Gartner predicts that by 2014, 70% of all Fortune 2000 companies will have at least one cloud-based application that employs game theory to influence employee or customer behavior. According to Badgeville's Pattabhiram, many of them already do, and next year will simply be the year that people sit up and take notice of how effective those applications are in driving business opportunity.
Gamification is the concept of applying the psychology of game-design thinking to non-game applications to make them more fun, engaging and addicting. The psychological carrots include the need for public recognition and the thrill of competition.
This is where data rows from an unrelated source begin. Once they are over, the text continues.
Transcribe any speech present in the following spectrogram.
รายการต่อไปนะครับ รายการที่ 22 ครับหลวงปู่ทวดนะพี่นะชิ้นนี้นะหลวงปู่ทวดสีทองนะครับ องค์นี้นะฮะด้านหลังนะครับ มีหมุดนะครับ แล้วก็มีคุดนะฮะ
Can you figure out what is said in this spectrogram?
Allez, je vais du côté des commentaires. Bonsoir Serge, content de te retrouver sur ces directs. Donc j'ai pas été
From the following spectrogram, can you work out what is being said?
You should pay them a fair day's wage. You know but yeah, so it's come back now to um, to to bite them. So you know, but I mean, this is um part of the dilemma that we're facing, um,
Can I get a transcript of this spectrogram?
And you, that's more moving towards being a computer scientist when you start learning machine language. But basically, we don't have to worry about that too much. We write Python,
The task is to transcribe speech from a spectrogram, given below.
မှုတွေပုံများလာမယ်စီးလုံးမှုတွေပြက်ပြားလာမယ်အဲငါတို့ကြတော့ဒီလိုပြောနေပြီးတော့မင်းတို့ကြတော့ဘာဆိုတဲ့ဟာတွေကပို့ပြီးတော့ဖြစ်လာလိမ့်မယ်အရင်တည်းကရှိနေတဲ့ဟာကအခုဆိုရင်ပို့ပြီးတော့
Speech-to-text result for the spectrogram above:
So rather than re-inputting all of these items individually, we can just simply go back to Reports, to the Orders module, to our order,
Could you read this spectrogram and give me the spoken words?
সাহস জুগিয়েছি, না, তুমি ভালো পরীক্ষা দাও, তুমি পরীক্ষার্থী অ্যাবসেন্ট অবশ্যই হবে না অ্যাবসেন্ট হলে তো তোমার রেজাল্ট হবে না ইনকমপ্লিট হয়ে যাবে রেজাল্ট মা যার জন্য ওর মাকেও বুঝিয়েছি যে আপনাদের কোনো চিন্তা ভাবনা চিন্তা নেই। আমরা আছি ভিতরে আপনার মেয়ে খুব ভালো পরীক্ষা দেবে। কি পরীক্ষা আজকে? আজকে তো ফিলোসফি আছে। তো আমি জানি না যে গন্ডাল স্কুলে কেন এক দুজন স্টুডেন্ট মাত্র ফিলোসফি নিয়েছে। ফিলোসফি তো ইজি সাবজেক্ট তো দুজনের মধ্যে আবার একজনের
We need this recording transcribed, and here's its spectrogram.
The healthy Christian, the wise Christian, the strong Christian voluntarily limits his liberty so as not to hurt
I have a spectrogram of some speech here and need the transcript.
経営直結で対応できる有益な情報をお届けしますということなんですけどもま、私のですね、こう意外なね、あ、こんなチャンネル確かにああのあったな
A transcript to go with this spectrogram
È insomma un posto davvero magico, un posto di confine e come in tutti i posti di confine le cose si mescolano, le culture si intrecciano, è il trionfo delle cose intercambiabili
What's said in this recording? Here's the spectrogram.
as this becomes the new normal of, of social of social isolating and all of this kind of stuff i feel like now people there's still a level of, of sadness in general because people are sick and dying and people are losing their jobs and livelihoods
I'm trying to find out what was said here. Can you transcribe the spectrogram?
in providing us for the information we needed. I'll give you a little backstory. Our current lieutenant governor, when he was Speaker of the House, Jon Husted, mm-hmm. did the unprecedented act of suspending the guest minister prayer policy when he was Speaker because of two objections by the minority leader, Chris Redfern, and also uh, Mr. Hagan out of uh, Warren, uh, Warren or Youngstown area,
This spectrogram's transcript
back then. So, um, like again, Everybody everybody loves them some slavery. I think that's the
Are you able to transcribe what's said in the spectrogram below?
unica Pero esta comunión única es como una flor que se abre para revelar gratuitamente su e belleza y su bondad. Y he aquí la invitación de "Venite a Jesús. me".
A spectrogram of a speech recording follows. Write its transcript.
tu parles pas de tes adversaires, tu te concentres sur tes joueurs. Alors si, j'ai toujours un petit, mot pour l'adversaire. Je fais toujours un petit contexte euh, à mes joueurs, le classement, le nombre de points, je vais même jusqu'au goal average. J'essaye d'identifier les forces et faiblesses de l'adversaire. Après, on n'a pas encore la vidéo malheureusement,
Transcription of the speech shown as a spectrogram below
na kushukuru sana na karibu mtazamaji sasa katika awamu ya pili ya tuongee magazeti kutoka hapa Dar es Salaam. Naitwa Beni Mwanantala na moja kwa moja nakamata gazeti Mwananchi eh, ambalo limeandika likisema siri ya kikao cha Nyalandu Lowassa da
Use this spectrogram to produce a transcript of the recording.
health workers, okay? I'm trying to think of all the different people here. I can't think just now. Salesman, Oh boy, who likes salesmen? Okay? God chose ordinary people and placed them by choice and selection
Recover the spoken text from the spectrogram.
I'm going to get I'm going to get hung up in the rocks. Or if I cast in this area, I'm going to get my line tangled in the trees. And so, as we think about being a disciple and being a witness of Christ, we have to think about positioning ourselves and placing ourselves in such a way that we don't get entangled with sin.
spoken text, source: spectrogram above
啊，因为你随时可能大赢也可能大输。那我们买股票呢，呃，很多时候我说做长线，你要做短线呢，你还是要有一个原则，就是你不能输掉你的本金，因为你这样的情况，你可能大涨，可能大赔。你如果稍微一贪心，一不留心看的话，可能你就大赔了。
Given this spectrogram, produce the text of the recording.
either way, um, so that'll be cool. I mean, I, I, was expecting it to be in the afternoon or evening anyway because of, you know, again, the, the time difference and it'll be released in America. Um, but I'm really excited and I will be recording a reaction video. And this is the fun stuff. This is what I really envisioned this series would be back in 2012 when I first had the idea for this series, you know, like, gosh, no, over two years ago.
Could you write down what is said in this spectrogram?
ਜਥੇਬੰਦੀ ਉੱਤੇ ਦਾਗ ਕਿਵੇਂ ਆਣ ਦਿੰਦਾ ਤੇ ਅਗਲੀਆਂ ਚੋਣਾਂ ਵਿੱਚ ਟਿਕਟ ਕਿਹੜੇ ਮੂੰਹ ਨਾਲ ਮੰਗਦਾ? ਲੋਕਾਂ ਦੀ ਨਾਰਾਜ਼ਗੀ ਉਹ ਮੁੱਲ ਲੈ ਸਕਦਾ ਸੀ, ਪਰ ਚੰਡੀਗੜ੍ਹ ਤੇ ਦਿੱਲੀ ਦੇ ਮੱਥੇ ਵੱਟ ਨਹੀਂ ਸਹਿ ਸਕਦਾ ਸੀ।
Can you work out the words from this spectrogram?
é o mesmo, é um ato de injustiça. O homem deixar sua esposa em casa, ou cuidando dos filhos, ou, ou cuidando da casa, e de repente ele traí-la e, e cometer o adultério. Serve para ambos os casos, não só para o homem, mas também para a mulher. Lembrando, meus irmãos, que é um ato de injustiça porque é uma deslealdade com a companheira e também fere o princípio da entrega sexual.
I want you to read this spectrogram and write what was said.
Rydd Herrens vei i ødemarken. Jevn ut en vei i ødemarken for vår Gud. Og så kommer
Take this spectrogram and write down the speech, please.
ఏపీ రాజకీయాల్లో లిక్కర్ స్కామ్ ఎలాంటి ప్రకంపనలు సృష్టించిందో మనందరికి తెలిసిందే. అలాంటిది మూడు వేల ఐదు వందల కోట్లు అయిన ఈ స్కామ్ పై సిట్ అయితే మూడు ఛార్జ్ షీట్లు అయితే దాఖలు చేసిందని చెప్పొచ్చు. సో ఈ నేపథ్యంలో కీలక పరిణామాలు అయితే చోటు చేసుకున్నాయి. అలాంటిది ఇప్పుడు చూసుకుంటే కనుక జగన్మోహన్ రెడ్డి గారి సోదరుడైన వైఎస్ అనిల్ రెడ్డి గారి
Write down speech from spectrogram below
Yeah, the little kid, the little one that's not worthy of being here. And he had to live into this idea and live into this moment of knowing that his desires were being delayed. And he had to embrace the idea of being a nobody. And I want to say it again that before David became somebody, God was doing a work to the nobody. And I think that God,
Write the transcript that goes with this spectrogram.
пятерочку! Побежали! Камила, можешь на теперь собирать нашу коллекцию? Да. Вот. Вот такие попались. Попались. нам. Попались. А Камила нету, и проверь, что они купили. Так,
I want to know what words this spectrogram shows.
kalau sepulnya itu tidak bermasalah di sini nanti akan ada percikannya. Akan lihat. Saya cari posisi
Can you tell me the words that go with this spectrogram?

The applications in the business world include boosting sales, encouraging collaboration and information sharing among employees and partners, and increasing customer service satisfaction.
There are more than 50 gamification products, platforms and services available on the market including Badgeville, BunchBall, Crowd Factory, Gamify.it, Hoopla, Kudos, Objective Logistics and Rypple (a Salesforce.com company) to name only a very few.
Pattabhiram contends that the potential benefits of gamification to the enterprise, should it be implemented next year, are behavior management, rewarding participation, controlled social mechanics and behavior analytics.
IDC security analyst Phil Hochmuth has no doubt that there will be security breaches in the cloud next year, whether we get wind of them or not, mainly because of the fact that using hard-to-control mobile devices is the dominant means by which employees are accessing the cloud.
"That is one of the biggest reasons we are seeing most vendors take on a hybrid delivery model for their security products," Hochmuth says. Under this scheme, security vendors are offering - and enterprises are deploying - the traditional appliance-based security products for on-premise access and then enlisting a SaaS product - most of the time from the same vendor to help facilitate unified security management policies -- to shore up secure access from mobile clients. IDC predicts that over the next three years, hybrid deployments will comprise 60% of all deployments, a market the firm says will balloon to $3.3 billion by 2016.
Controversy about the jurisdiction and legality of data stored in the cloud and outside of a customer's home country will erupt as cloud adoption grows in 2013, says Jim Reavis, executive director of the Cloud Security Alliance.
But don't expect government policy changes to help mitigate the problem, Reavis says. Greater customer awareness of data residency options, such as format-preserving encryption, will help mitigate these concerns and technological innovation will have a greater impact on solving this global policy question than government action.